Swinsty “old” hall was built for the Wood family in the first half of the sixteenth century. The far more substantive “new” hall was added in the 1570s, a wedding gift for Francis Wood & Ellen Sutell from Ellen’s father, Henry. However, Francis seems not to have had the means to maintain such a grand property. By 1590 he was in such debt that he signed over the property to Henry Robinson in exchange for writing off a debt of £2,000. Thus, Henry became the first Robinson to own Swinsty Hall.
Henry left Swinsty Hall to his son John. That is relatively straightforward.
John divided his estate up early. He gave Swinsty “old” hall to his son John, who then sold it to his older brother Henry for a nominal sum of just five shillings in 1681. John then deeded the “new” hall to Henry in 1683 thus re-uniting the two parts.
Henry had no heir and so left Swinsty Hall to his nephew, also named Henry. Henry then sold the property to his father, Edward, in 1725 and his father also inherited the remainder of the estate when this Henry, too, died childless.
Edward decided to bypass his children and bequeathed Swinsty Hall direct to his grandson John. And whilst John had one son, he died before John and the Hall was left to his daughters Mary & Ann, finally ending Robinson ownership after 182 years.

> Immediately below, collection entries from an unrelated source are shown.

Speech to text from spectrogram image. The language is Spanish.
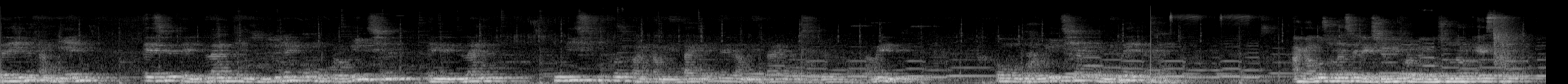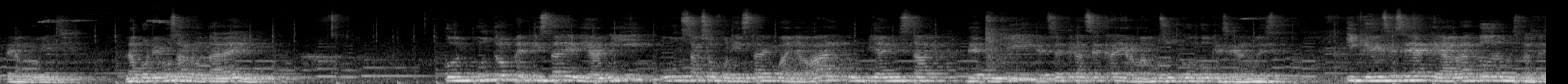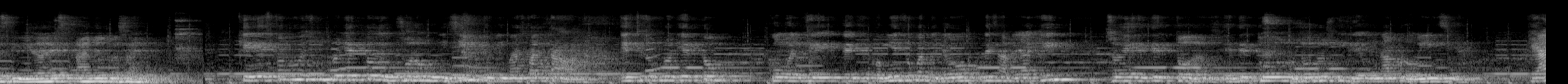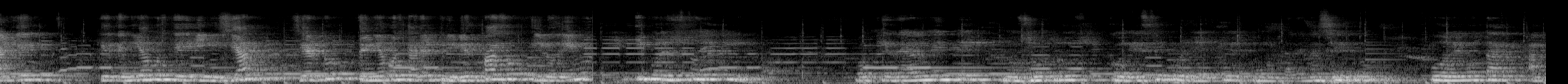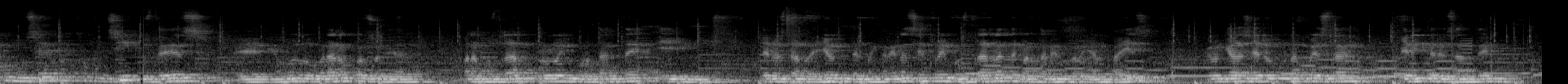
Pedirle también ese del plan que nos como provincia en el plan turístico departamental que tiene la meta de desarrollo del departamento, como provincia completa. Hagamos una selección y formemos una orquesta de la provincia. La ponemos a rotar ahí. Con un trompetista de Vianí, un saxofonista de Guayabal, un pianista de Tulí, etcétera, etcétera, y armamos un combo que sea nuestro. Y que ese sea que abra todas nuestras festividades año tras año. Que esto no es un proyecto de un solo municipio, ni más faltaba. Este es un proyecto como el que desde el comienzo, cuando yo les hablé aquí, es de todas, es de todos nosotros y de una provincia. Que alguien que teníamos que iniciar ¿cierto? Teníamos que dar el primer paso y lo dimos. Y por eso estoy aquí, porque realmente nosotros con este proyecto podemos dar a conocer nuestro municipio. Ustedes, eh, digamos, lograron consolidar para mostrar lo importante y de nuestra región, del Magdalena Centro, y mostrarla al departamento y al país. Creo que va a ser una apuesta bien interesante.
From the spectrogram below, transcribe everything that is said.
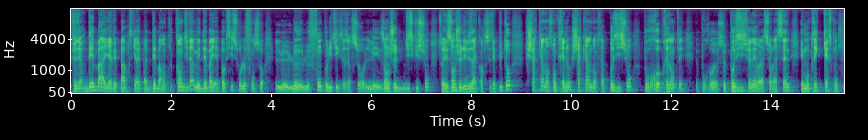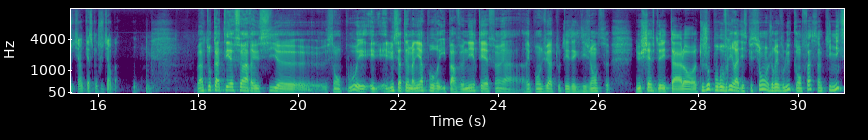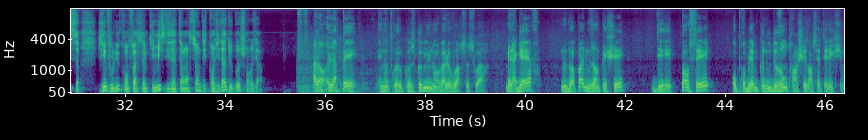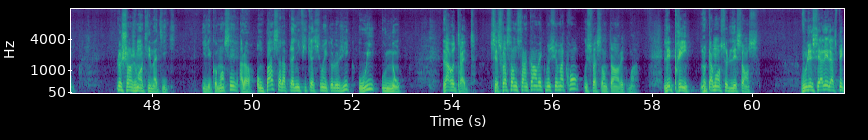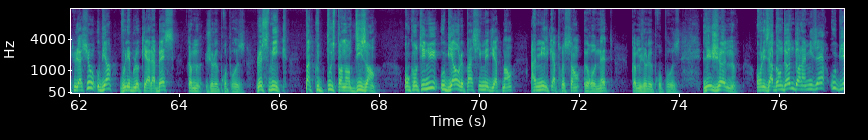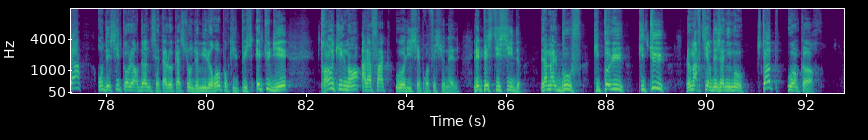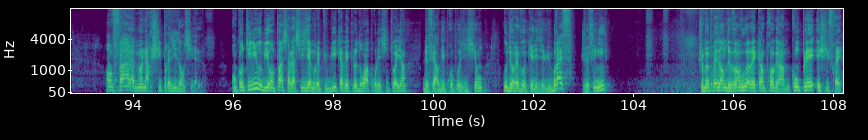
je veux dire, débat, il n'y avait pas, parce qu'il n'y avait pas de débat entre candidats, mais débat, il n'y avait pas aussi sur le fond, sur le, le, fond politique, c'est-à-dire sur les enjeux de discussion, sur les enjeux des désaccords. C'était plutôt chacun dans son créneau, chacun dans sa position pour représenter, pour euh, se positionner voilà, sur la scène et montrer qu'est-ce qu'on soutient, qu'est-ce qu'on ne soutient pas. En tout cas, TF1 a réussi euh, son coup et d'une certaine manière, pour y parvenir, TF1 a répondu à toutes les exigences du chef de l'État. Alors, toujours pour ouvrir la discussion, j'aurais voulu qu'on fasse un petit mix. Des interventions des candidats de gauche. On regarde. Alors, la paix est notre cause commune, on va le voir ce soir. Mais la guerre ne doit pas nous empêcher de penser aux problèmes que nous devons trancher dans cette élection. Le changement climatique, il est commencé. Alors, on passe à la planification écologique, oui ou non? La retraite, c'est 65 ans avec M. Macron ou 60 ans avec moi? Les prix, notamment ceux de l'essence, vous laissez aller la spéculation ou bien vous les bloquez à la baisse, comme je le propose? Le SMIC, pas de coup de pouce pendant 10 ans. On continue ou bien on le passe immédiatement à 1400 euros net, comme je le propose? Les jeunes, on les abandonne dans la misère ou bien on décide qu'on leur donne cette allocation de 1000 euros pour qu'ils puissent étudier tranquillement à la fac ou au lycée professionnel. Les pesticides, la malbouffe qui pollue, qui tue, le martyr des animaux. Stop ou encore? Enfin, la monarchie présidentielle. On continue ou bien on passe à la sixième République avec le droit pour les citoyens de faire des propositions ou de révoquer les élus. Bref, je finis. Je me présente devant vous avec un programme complet et chiffré.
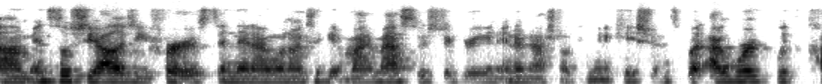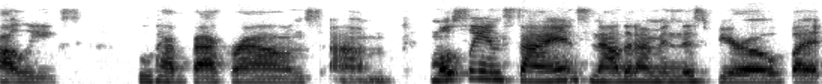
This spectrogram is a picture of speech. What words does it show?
um, in sociology first, and then I went on to get my master's degree in international communications. But I work with colleagues who have backgrounds um, mostly in science now that I'm in this bureau, but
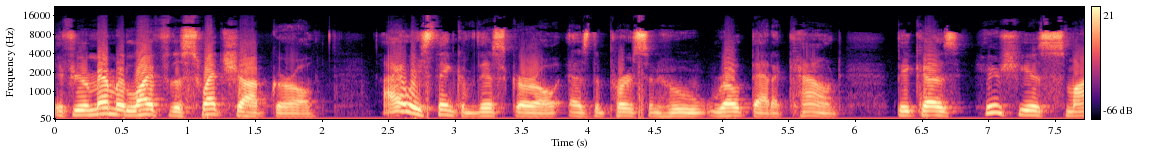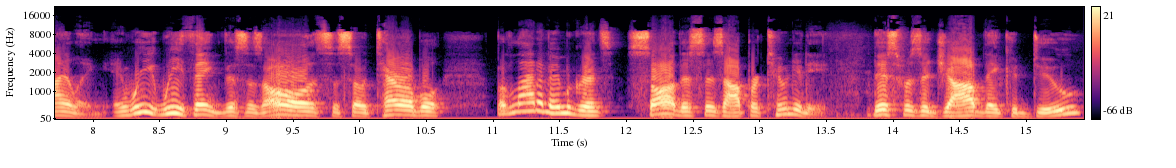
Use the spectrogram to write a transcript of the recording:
If you remember life of the sweatshop girl i always think of this girl as the person who wrote that account because here she is smiling. And we, we think this is oh this is so terrible but a lot of immigrants saw this as opportunity this was a job they could do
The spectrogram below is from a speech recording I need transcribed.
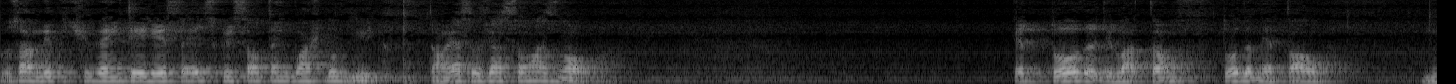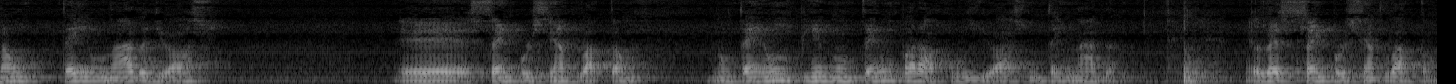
os amigos que tiverem interesse, a descrição está embaixo do vídeo. Então essas já são as novas. É toda de latão, toda metal. Não tem nada de aço. É 100% latão. Não tem um pino, não tem um parafuso de aço, não tem nada ela é 100% latão.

Meanwhile, Mary & Ann’s cousin, another Ann Robinson married Samuel Hardisty & they had a child Anne Hardisty in 1782. Anne is Paul’s 4 x great grandmother. Knowing I was related to Paul via the Hardistys I naively thought that meant that I too was related to the Robinsons and thus to the owners of Swinsty Hall. It turned out to be a little more complicated. Anne married another Hardisty, William, whose grandparents, Robert Hardisty & Ellen Kirton were my 7 x great grandparents. Whilst the Hardistys and the Kirtons were both established Fewston families it seems that they may have only been feasters at that grand oak table rather than the ones sitting at the head dispensing hospitality and it is not beyond the realms of imagination that they might have danced in the very same gardens my immediate family did in 1985.

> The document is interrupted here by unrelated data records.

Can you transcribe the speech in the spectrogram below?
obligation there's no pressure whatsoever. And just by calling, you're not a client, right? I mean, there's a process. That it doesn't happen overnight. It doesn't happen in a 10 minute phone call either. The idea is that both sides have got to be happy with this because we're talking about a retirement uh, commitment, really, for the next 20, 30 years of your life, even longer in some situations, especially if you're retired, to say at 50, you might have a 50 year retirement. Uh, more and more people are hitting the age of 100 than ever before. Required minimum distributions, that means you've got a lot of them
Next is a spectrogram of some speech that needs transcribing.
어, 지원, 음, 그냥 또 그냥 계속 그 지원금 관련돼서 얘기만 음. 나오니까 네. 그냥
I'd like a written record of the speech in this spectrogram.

So, whilst my connection to the Euro2020s seems somewhat tenuous, I can perhaps say that both my seventeenth century ancestors and my more immediate family have eaten in the grand panelled dining room of the current England manager’s home.
With much gratitude to my third cousin, Paul, Norwood County Primary School and my Hardisty ancestors. `